Daniel Proba, University of St. Gallen
Reinhard Jung, University of St. Gallen

Developing a Conceptual Model for Project Knowledge Management

Khet Khet Oo Tha, University of New South Wales

Developing a Framework for User Participation in Information System Development Projects

Khet Khet Oo Tha, University of New South Wales

Exploring the Use of a Kanban Coach for Student Teams

jeff saltz, syracuse university
Ivan Shamshurin, Syracuse University

Start-Up Tasks for Software Development Projects from Customer and Vendor Perspectives

Lesley Land, UNSW
Michelle Tandjung, University of New South Wales
Graham Low, University of New South Wales
Wynne W. Chin, University of New South Wales
Ryan Nelson, University of Virginia
Kam Hay Fung, NSW Department of Education

Success Factors in Project Management. A Systematic Review of Ten Years of Research Findings

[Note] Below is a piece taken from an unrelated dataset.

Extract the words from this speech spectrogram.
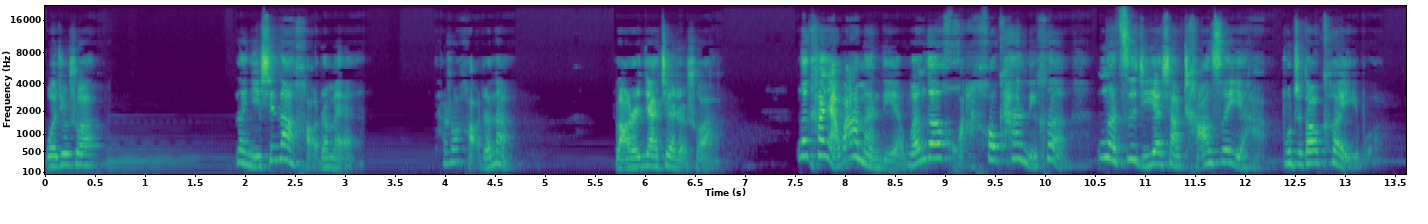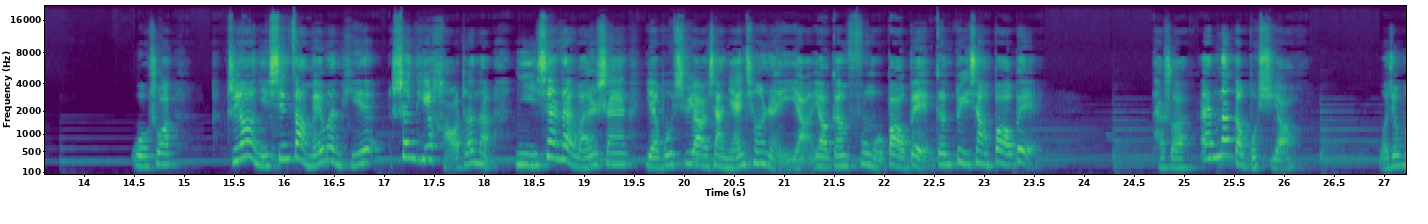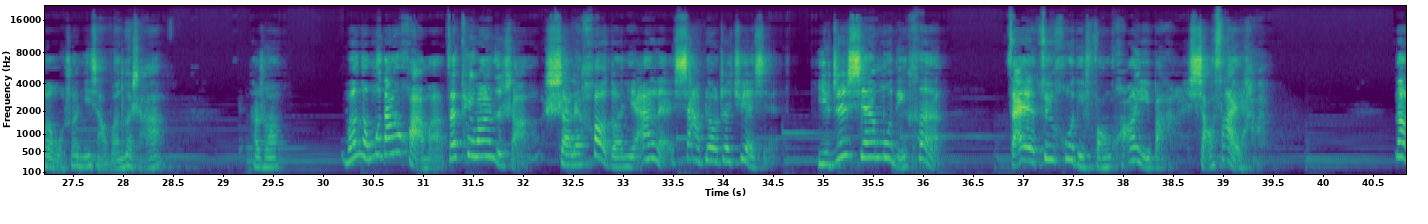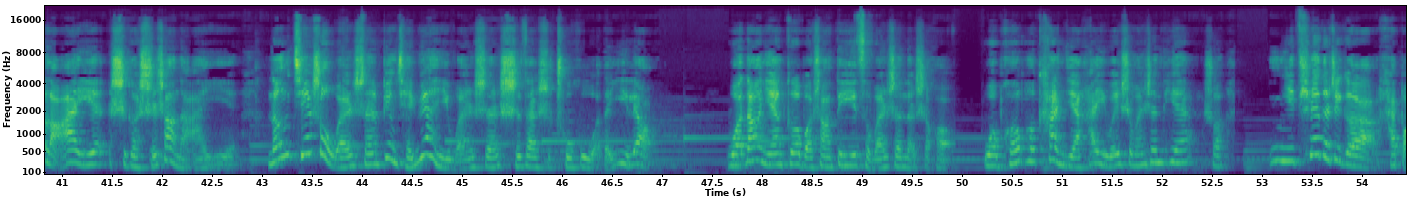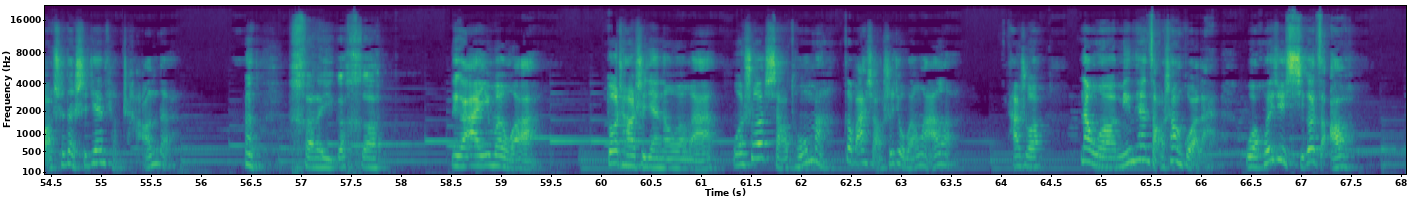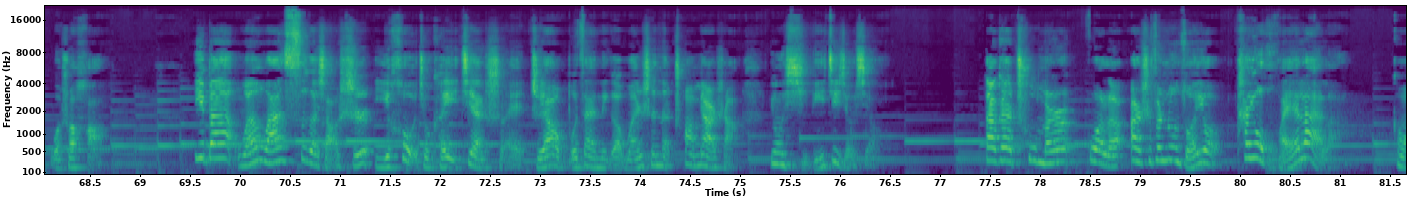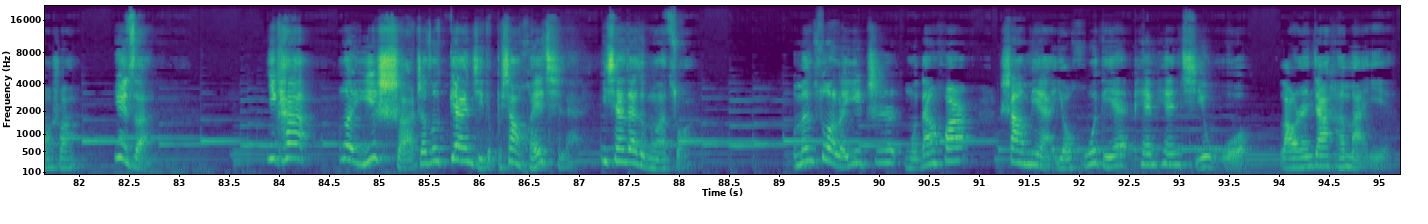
我就说：“那你心脏好着没？”她说：“好着呢。”老人家接着说。我看见娃们的纹个花好看的很，我自己也想尝试一下，不知道可以不？我说，只要你心脏没问题，身体好着呢，你现在纹身也不需要像年轻人一样要跟父母报备，跟对象报备。他说：“哎，那倒不需要。”我就问我说：“你想纹个啥？”他说：“纹个牡丹花嘛，在腿腕子上，说了好多年了，下不了这决心，一直羡慕的很。”咱也最后的疯狂一把，潇洒一下。那老阿姨是个时尚的阿姨，能接受纹身，并且愿意纹身，实在是出乎我的意料。我当年胳膊上第一次纹身的时候，我婆婆看见还以为是纹身贴，说：“你贴的这个还保持的时间挺长的。”哼，呵了一个呵。那个阿姨问我多长时间能纹完，我说小图嘛，个把小时就纹完了。她说：“那我明天早上过来，我回去洗个澡。”我说好。一般纹完四个小时以后就可以见水，只要不在那个纹身的创面上用洗涤剂就行。大概出门过了二十分钟左右，他又回来了，跟我说：“女子，你看我一说，这都惦记的不想回去了。你现在就给我做。”我们做了一只牡丹花，上面有蝴蝶翩翩起舞，老人家很满意。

Johannes Christian Schopp, University of Applied Sciences of Deutsche Bundesbank
Matthias Goeken, University of Applied Sciences of Deutsche Bundesbank
Mona Möstl, University of Applied Sciences of Deutsche Bundesbank

The I in Team: IT Identity and Project Behavior

Marc Schmalz, University of Washington
Michelle Carter, The University of Alabama
Jin Ha Lee, University of Washington

The Influence of Inter-Organizational Alignment on Consultancy Project Success

Heinz-Theo Wagner, German Graduate School of Management and Law (GGS)
Heiko Gewald, Neu-Ulm University of Applied Sciences
Bernhard Moos, Eurogroup Consulting
Anna Wiedemann, Center for Research on Service Sciences

Visualizing Kanban Work: Towards an Individual Contributor View

jeff saltz, syracuse university